BEGIN RECORDS SHOWN
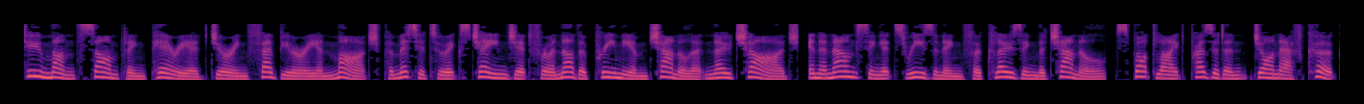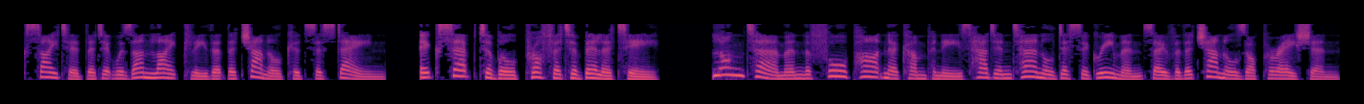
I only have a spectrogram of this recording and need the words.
two-month sampling period during February and March permitted to exchange it for another premium channel at no charge. In announcing its reasoning for closing the channel, Spotlight president John F. Cook cited that it was unlikely that the channel could sustain acceptable profitability long-term and the four partner companies had internal disagreements over the channel's operation.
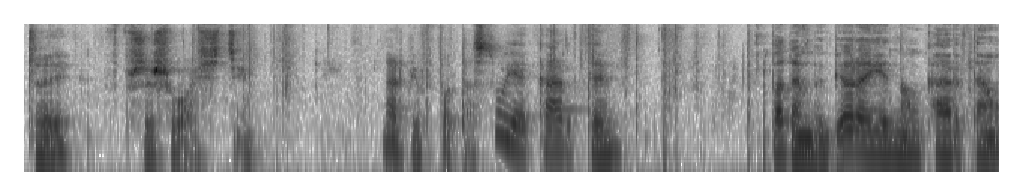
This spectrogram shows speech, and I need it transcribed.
czy w przyszłości. Najpierw potasuję karty, Potem wybiorę jedną kartę,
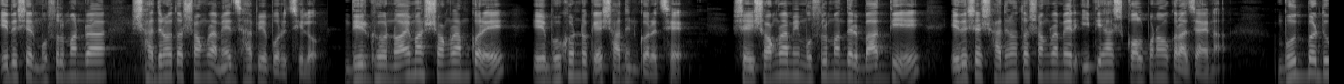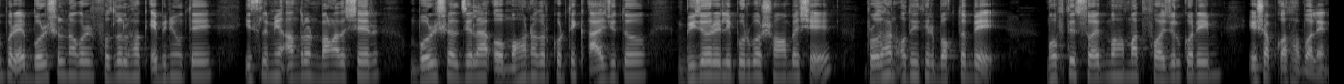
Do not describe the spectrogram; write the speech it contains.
এদেশের মুসলমানরা স্বাধীনতা সংগ্রামে ঝাঁপিয়ে পড়েছিল। দীর্ঘ নয় মাস সংগ্রাম করে এ ভূখণ্ডকে স্বাধীন করেছে। সেই সংগ্রামী মুসলমানদের বাদ দিয়ে এদেশের স্বাধীনতা সংগ্রামের ইতিহাস কল্পনাও করা যায় না। বুধবার দুপুরে বরিশাল নগরের ফজলুল হক এভিনিউতে ইসলামী আন্দোলন বাংলাদেশের বরিশাল জেলা ও মহানগর কর্তৃক আয়োজিত বিজয় রেলি পূর্ব সমাবেশে প্রধান অতিথির বক্তব্যে মুফতি সৈয়দ মোহাম্মদ ফয়জুল করিম এসব কথা বলেন।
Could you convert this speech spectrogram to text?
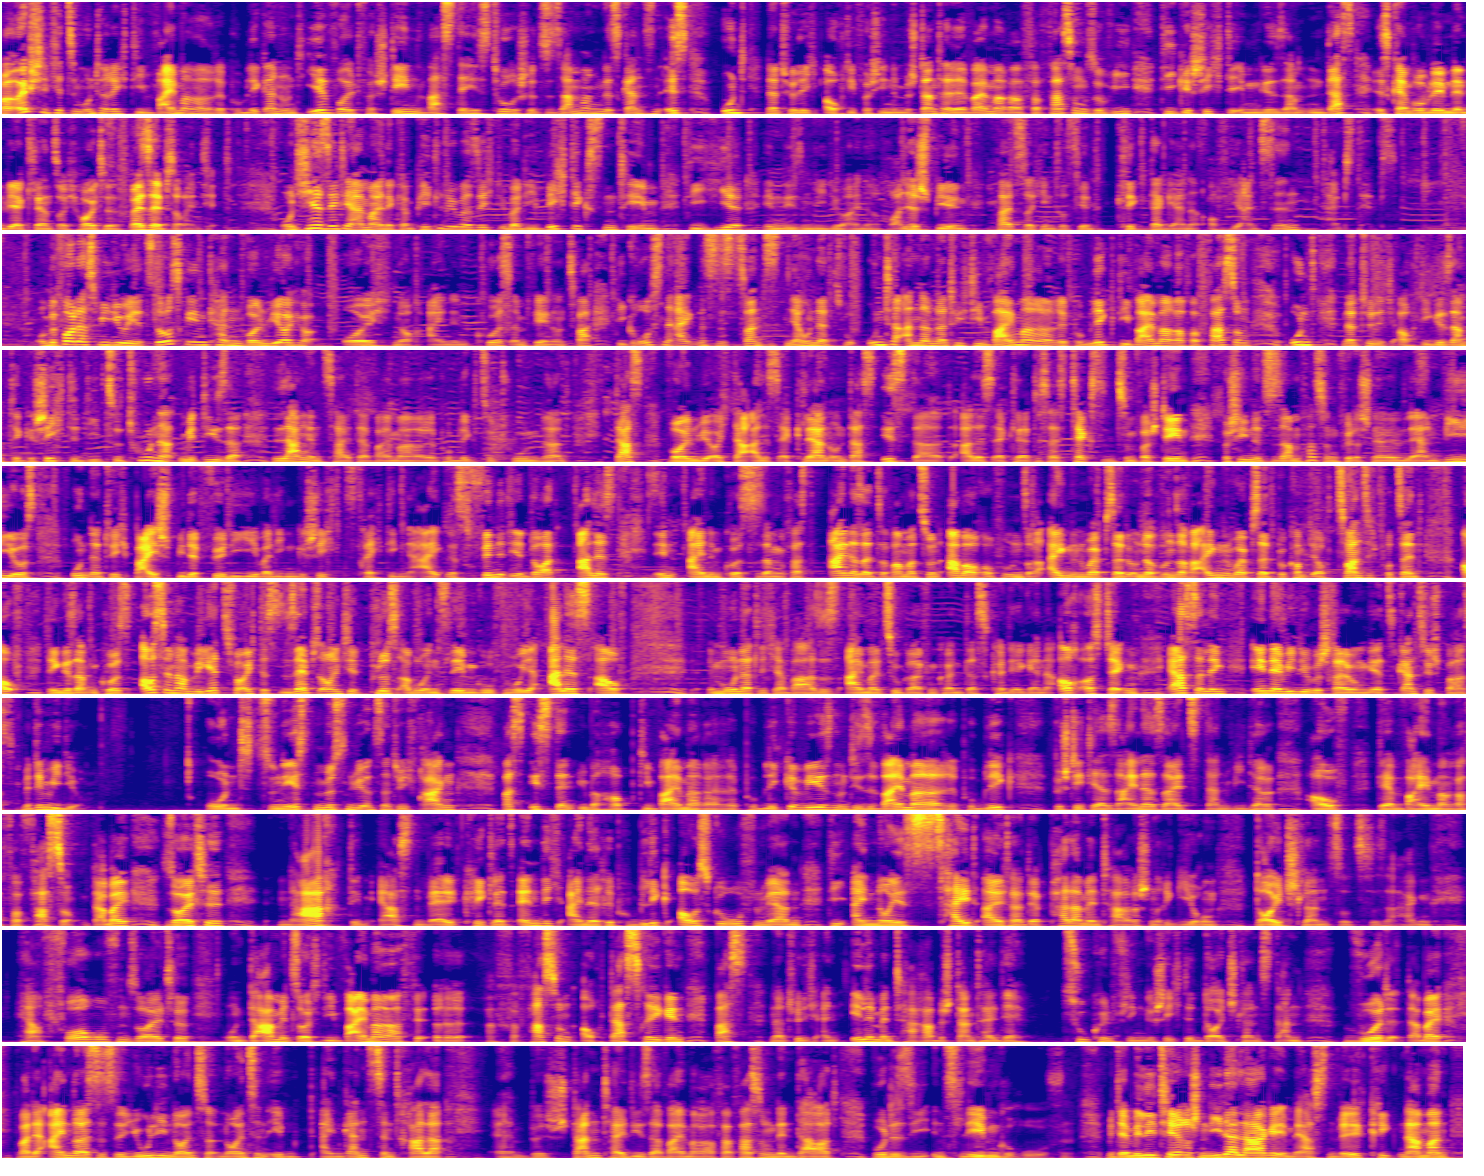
Bei euch steht jetzt im Unterricht die Weimarer Republik an und ihr wollt verstehen, was der historische Zusammenhang des Ganzen ist und natürlich auch die verschiedenen Bestandteile der Weimarer Verfassung sowie die Geschichte im Gesamten. Das ist kein Problem, denn wir erklären es euch heute bei Selbstorientiert. Und hier seht ihr einmal eine Kapitelübersicht über die wichtigsten Themen, die hier in diesem Video eine Rolle spielen. Falls es euch interessiert, klickt da gerne auf die einzelnen Timestamps. Und bevor das Video jetzt losgehen kann, wollen wir euch, euch noch einen Kurs empfehlen. Und zwar die großen Ereignisse des 20. Jahrhunderts, wo unter anderem natürlich die Weimarer Republik, die Weimarer Verfassung und natürlich auch die gesamte Geschichte, die zu tun hat mit dieser langen Zeit der Weimarer Republik zu tun hat. Das wollen wir euch da alles erklären und das ist da alles erklärt. Das heißt Texte zum Verstehen, verschiedene Zusammenfassungen für das schnelle Lernen, Videos und natürlich Beispiele für die jeweiligen geschichtsträchtigen Ereignisse findet ihr dort alles in einem Kurs zusammengefasst. Einerseits auf Amazon, aber auch auf unserer eigenen Website Website und auf unserer eigenen Website bekommt ihr auch 20% auf den gesamten Kurs. Außerdem haben wir jetzt für euch das Selbstorientiert Plus Abo ins Leben gerufen, wo ihr alles auf monatlicher Basis einmal zugreifen könnt. Das könnt ihr gerne auch auschecken. Erster Link in der Videobeschreibung. Jetzt ganz viel Spaß mit dem Video. Und zunächst müssen wir uns natürlich fragen, was ist denn überhaupt die Weimarer Republik gewesen? Und diese Weimarer Republik besteht ja seinerseits dann wieder auf der Weimarer Verfassung. Dabei sollte nach dem Ersten Weltkrieg letztendlich eine Republik ausgerufen werden, die ein neues Zeitalter der parlamentarischen Regierung Deutschlands sozusagen hervorrufen sollte. Und damit sollte die Weimarer äh, Verfassung auch das regeln, was natürlich ein elementarer Bestandteil der zukünftigen Geschichte Deutschlands dann wurde. Dabei war der 31. Juli 1919 eben ein ganz zentraler äh, Bestandteil dieser Weimarer Verfassung, denn dort wurde sie ins Leben gerufen. Mit der militärischen Niederlage im Ersten Weltkrieg nahm man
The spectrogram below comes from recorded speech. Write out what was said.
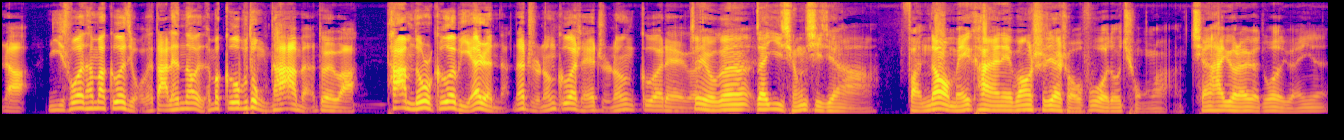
着。你说他妈割韭菜大镰刀也他妈割不动他们，对吧？他们都是割别人的，那只能割谁？只能割这个。这就跟在疫情期间啊，反倒没看见那帮世界首富都穷了，钱还越来越多的原因。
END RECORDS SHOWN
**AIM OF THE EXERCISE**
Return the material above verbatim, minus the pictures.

**TASK RESPONSE**
I only have a spectrogram of this recording and need the words.
two-month sampling period during February and March permitted to exchange it for another premium channel at no charge. In announcing its reasoning for closing the channel, Spotlight president John F. Cook cited that it was unlikely that the channel could sustain acceptable profitability long-term and the four partner companies had internal disagreements over the channel's operation.
This spectrogram shows speech, and I need it transcribed.
czy w przyszłości. Najpierw potasuję karty, Potem wybiorę jedną kartę,
Do not describe the spectrogram; write the speech it contains.
এদেশের মুসলমানরা স্বাধীনতা সংগ্রামে ঝাঁপিয়ে পড়েছিল। দীর্ঘ নয় মাস সংগ্রাম করে এ ভূখণ্ডকে স্বাধীন করেছে। সেই সংগ্রামী মুসলমানদের বাদ দিয়ে এদেশের স্বাধীনতা সংগ্রামের ইতিহাস কল্পনাও করা যায় না। বুধবার দুপুরে বরিশাল নগরের ফজলুল হক এভিনিউতে ইসলামী আন্দোলন বাংলাদেশের বরিশাল জেলা ও মহানগর কর্তৃক আয়োজিত বিজয় রেলি পূর্ব সমাবেশে প্রধান অতিথির বক্তব্যে মুফতি সৈয়দ মোহাম্মদ ফয়জুল করিম এসব কথা বলেন।
Could you convert this speech spectrogram to text?
Bei euch steht jetzt im Unterricht die Weimarer Republik an und ihr wollt verstehen, was der historische Zusammenhang des Ganzen ist und natürlich auch die verschiedenen Bestandteile der Weimarer Verfassung sowie die Geschichte im Gesamten. Das ist kein Problem, denn wir erklären es euch heute bei Selbstorientiert. Und hier seht ihr einmal eine Kapitelübersicht über die wichtigsten Themen, die hier in diesem Video eine Rolle spielen. Falls es euch interessiert, klickt da gerne auf die einzelnen Timestamps. Und bevor das Video jetzt losgehen kann, wollen wir euch, euch noch einen Kurs empfehlen. Und zwar die großen Ereignisse des 20. Jahrhunderts, wo unter anderem natürlich die Weimarer Republik, die Weimarer Verfassung und natürlich auch die gesamte Geschichte, die zu tun hat mit dieser langen Zeit der Weimarer Republik zu tun hat. Das wollen wir euch da alles erklären und das ist da alles erklärt. Das heißt Texte zum Verstehen, verschiedene Zusammenfassungen für das schnelle Lernen, Videos und natürlich Beispiele für die jeweiligen geschichtsträchtigen Ereignisse findet ihr dort alles in einem Kurs zusammengefasst. Einerseits auf Amazon, aber auch auf unserer eigenen Website Website und auf unserer eigenen Website bekommt ihr auch 20% auf den gesamten Kurs. Außerdem haben wir jetzt für euch das Selbstorientiert Plus Abo ins Leben gerufen, wo ihr alles auf monatlicher Basis einmal zugreifen könnt. Das könnt ihr gerne auch auschecken. Erster Link in der Videobeschreibung. Jetzt ganz viel Spaß mit dem Video. Und zunächst müssen wir uns natürlich fragen, was ist denn überhaupt die Weimarer Republik gewesen? Und diese Weimarer Republik besteht ja seinerseits dann wieder auf der Weimarer Verfassung. Dabei sollte nach dem Ersten Weltkrieg letztendlich eine Republik ausgerufen werden, die ein neues Zeitalter der parlamentarischen Regierung Deutschlands sozusagen hervorrufen sollte. Und damit sollte die Weimarer äh, Verfassung auch das regeln, was natürlich ein elementarer Bestandteil der zukünftigen Geschichte Deutschlands dann wurde. Dabei war der 31. Juli 1919 eben ein ganz zentraler äh, Bestandteil dieser Weimarer Verfassung, denn dort wurde sie ins Leben gerufen. Mit der militärischen Niederlage im Ersten Weltkrieg nahm man
The spectrogram below comes from recorded speech. Write out what was said.
着。你说他妈割韭菜大镰刀也他妈割不动他们，对吧？他们都是割别人的，那只能割谁？只能割这个。这就跟在疫情期间啊，反倒没看见那帮世界首富都穷了，钱还越来越多的原因。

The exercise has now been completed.